Sri Lanka’s combinations, meanwhile, are far less settled. Who, beyond Malinga himself, and allrounder Thisara Perera, are definitely in their best XI? They are hoping they will stop losing for long enough to find that out.
New Zealand LWLWL (completed matches, most recent first)
Sri Lanka WLLLL
In the spotlight
While in Tests Ross Taylor was a little hit-and-miss in 2018, there is serious statistical evidence that he is now in the prime of his career in ODIs. He has only once averaged less than 55 in the last five calendar years and that was 2016, when he played only seven innings. Last year, his 639 runs came at an average of 91.29, and a strike rate of 89. Kane Williamson will have been the batsman Sri Lanka worried most about in the Tests, but going on form, they will have to switch their attention to Taylor in this format.
Complicating Sri Lanka’s World Cup plans is the unavailability of their most consistent player from last year – Akila Dananjaya – who has been suspended for throwing. Now faced with finding a different lead spinner this year, Sri Lanka are auditioning left-arm wristspinner Lakshan Sandakan and the more experienced legspinning-allrounder Seekkuge Prasanna. Only one of these will likely make it into the XI in the first ODI, and whoever that is will be desperate to make a good contribution, to keep the other man out of the side.
Wicketkeeper-batsman Tim Seifert will likely debut for New Zealand, with regular keeper Tom Latham being rested for this series. The hosts have a decision to make as to who plays as their third seamer. Tim Southee has been modest in ODIs over the last few years, so perhaps Matt Henry will be preferred.
New Zealand (possible): 1 Martin Guptill, 2 Colin Munro, 3 Kane Williamson (capt.), 4 Ross Taylor, 5 Henry Nicholls, 6 Tim Seifert (wk), 7 James Neesham, 8 Ish Sodhi, 9 Matt Henry, 10 Trent Boult, 11 Lockie Ferguson
Sri Lanka’s XI is much tougher to work out. They have retained Sadeera Samarawickrama in the squad to replace the injured Mathews. Whether Dinesh Chandimal – generally a slow-scoring batsman – makes it into an XI captained by the aggressively-minded Lasith Malinga is uncertain.
Sri Lanka (possible): 1 Kusal Perera, 2 Niroshan Dickwella (wk), 3 Sadeera Samarawickrama, 4 Kusal Mendis, 5 Dhananjaya de Silva, 6 Asela Gunaratne, 7 Dasun Shanaka, 8 Thisara Perera, 9 Lakshan Sandakan, 10 Dushmantha Chameera, 11 Kasun Rajitha
Pitch and conditions
Kane Williamson said a “fair” ODI wicket that stays together through the duration of the 100 overs is expected. The weather is forecast to be good. Temperatures may hover around 25 degrees in the afternoon.
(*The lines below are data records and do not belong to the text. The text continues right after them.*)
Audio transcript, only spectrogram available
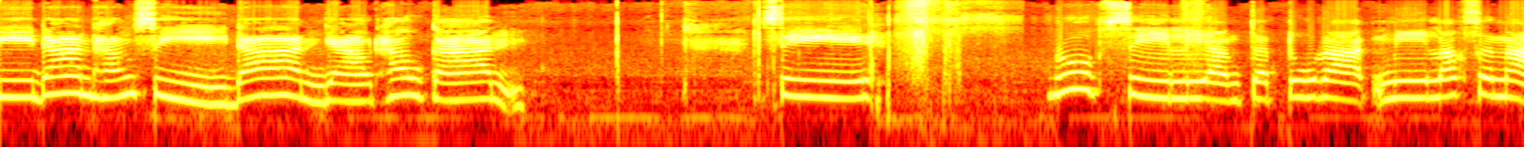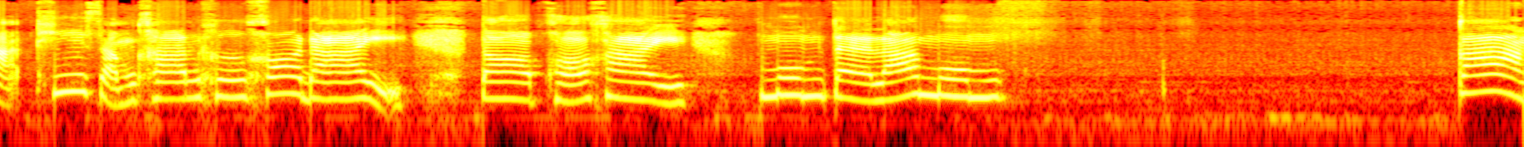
มีด้านทั้งสี่ด้านยาวเท่ากัน 4. รูปสี่เหลี่ยมจัตุรัสมีลักษณะที่สำคัญคือข้อใด ตอบขอไข่ มุมแต่ละมุม ก้าง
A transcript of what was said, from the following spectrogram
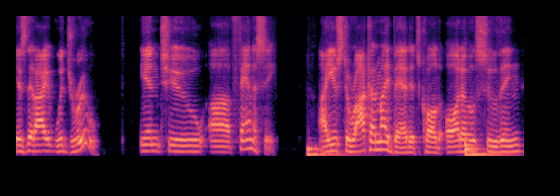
is that I withdrew into uh, fantasy. I used to rock on my bed. It's called auto soothing.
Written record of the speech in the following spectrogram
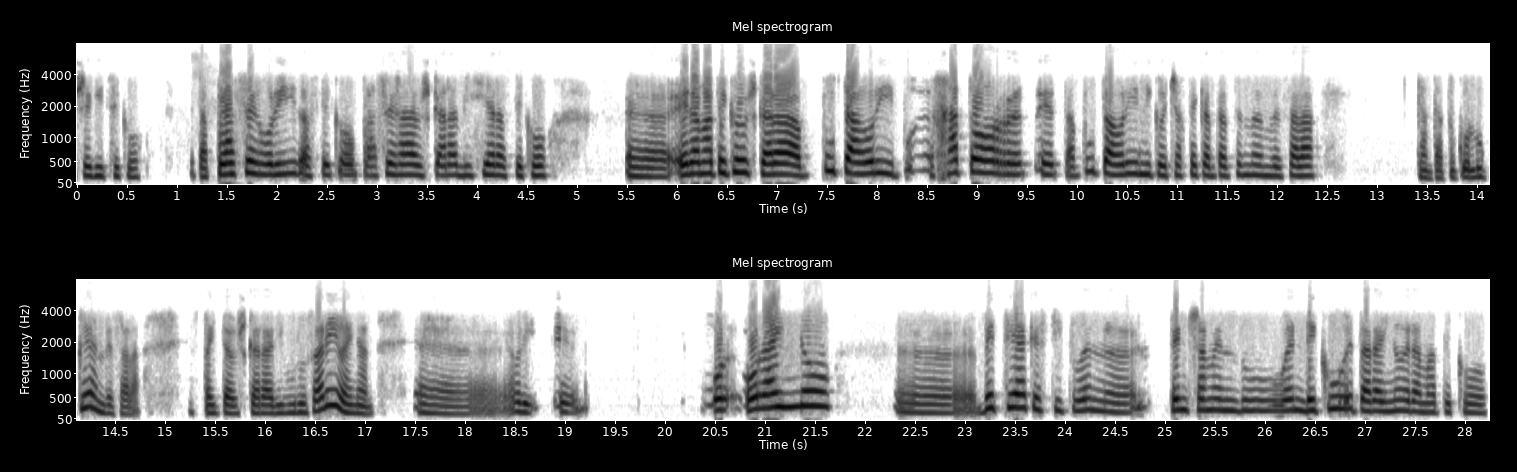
segitzeko. Eta plazer hori idazteko, plazera euskara biziarazteko, eh, eramateko euskara puta hori, jator eta puta hori niko txarte kantatzen duen bezala, kantatuko lukeen bezala. Ez baita Euskarari buruzari, baina e, hori, e, oraino e, beteak ez dituen e, pentsamenduen leku eta araino eramateko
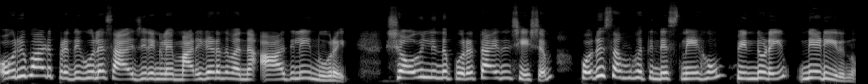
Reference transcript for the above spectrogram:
ഒരുപാട് പ്രതികൂല സാഹചര്യങ്ങളെ മറികടന്ന് വന്ന ആദിലെ നൂറയും ഷോയിൽ നിന്ന് പുറത്തായതിനു ശേഷം പൊതുസമൂഹത്തിന്റെ സ്നേഹവും പിന്തുണയും നേടിയിരുന്നു.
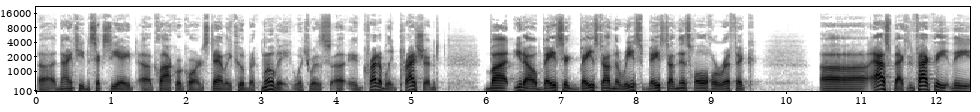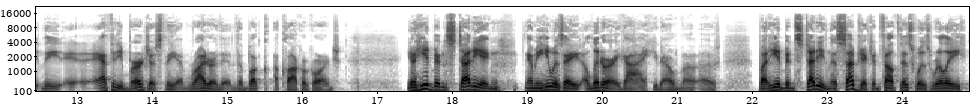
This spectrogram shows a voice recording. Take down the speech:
1968 uh, Clockwork Orange Stanley Kubrick movie, which was uh, incredibly prescient, but you know, basic based on the based on this whole horrific uh, aspect. In fact, the the the Anthony Burgess, the writer of the the book A Clockwork Orange, you know, he had been studying. I mean, he was a, a literary guy, you know, uh, uh, but he had been studying this subject and felt this was really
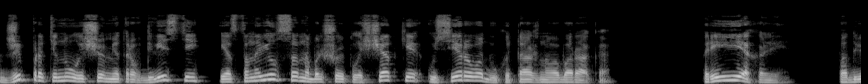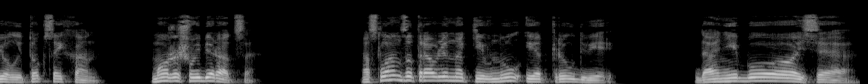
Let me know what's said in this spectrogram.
джип протянул еще метров двести и остановился на большой площадке у серого двухэтажного барака. «Приехали!» — подвел итог Сайхан. «Можешь выбираться». Аслан затравленно кивнул и открыл дверь. «Да не бойся!» —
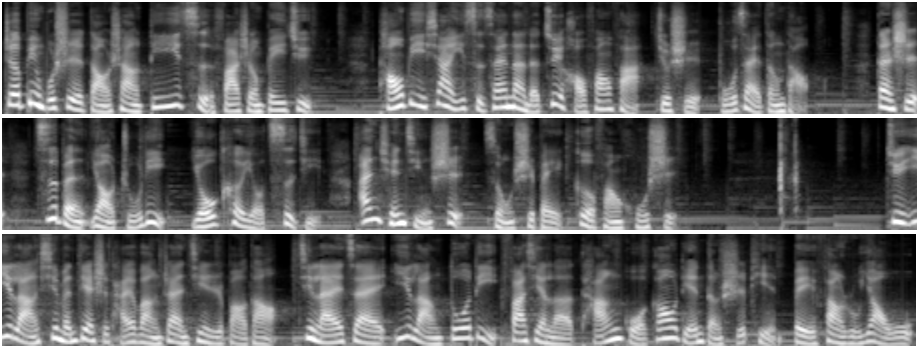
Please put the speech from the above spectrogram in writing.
这并不是岛上第一次发生悲剧。逃避下一次灾难的最好方法就是不再登岛。但是资本要逐利，游客有刺激，安全警示总是被各方忽视。据伊朗新闻电视台网站近日报道，近来在伊朗多地发现了糖果、糕点等食品被放入药物。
Stats and trivia
Ross Taylor has scores of 181*, 10, 113 and 59 in his four most-recent innings in New Zealand.
Lakshan Sandakan went wicketless in each of the ODIs he bowled in against England, in October. Seekkuge Prasanna, meanwhile, has not played an ODI since the previous October.
New Zealand have won eight and lost three of their home ODIs against Sri Lanka since the start of 2015.
This will be Lasith Malinga’s second ODI as captain. He had previously led Sri Lanka to a loss against India, at home, in 2017.
“In the last three-four years we have been struggling. We haven’t won consistently. But the young players have got opportunities and now is the time to stand up and show their character.”
Sri Lanka captain Lasith Malinga
“There are some players that have been rested, and that’s all part of a bigger picture. I’m excited for a number of guys who get the nod tomorrow.”
New Zealand captain Kane Williamson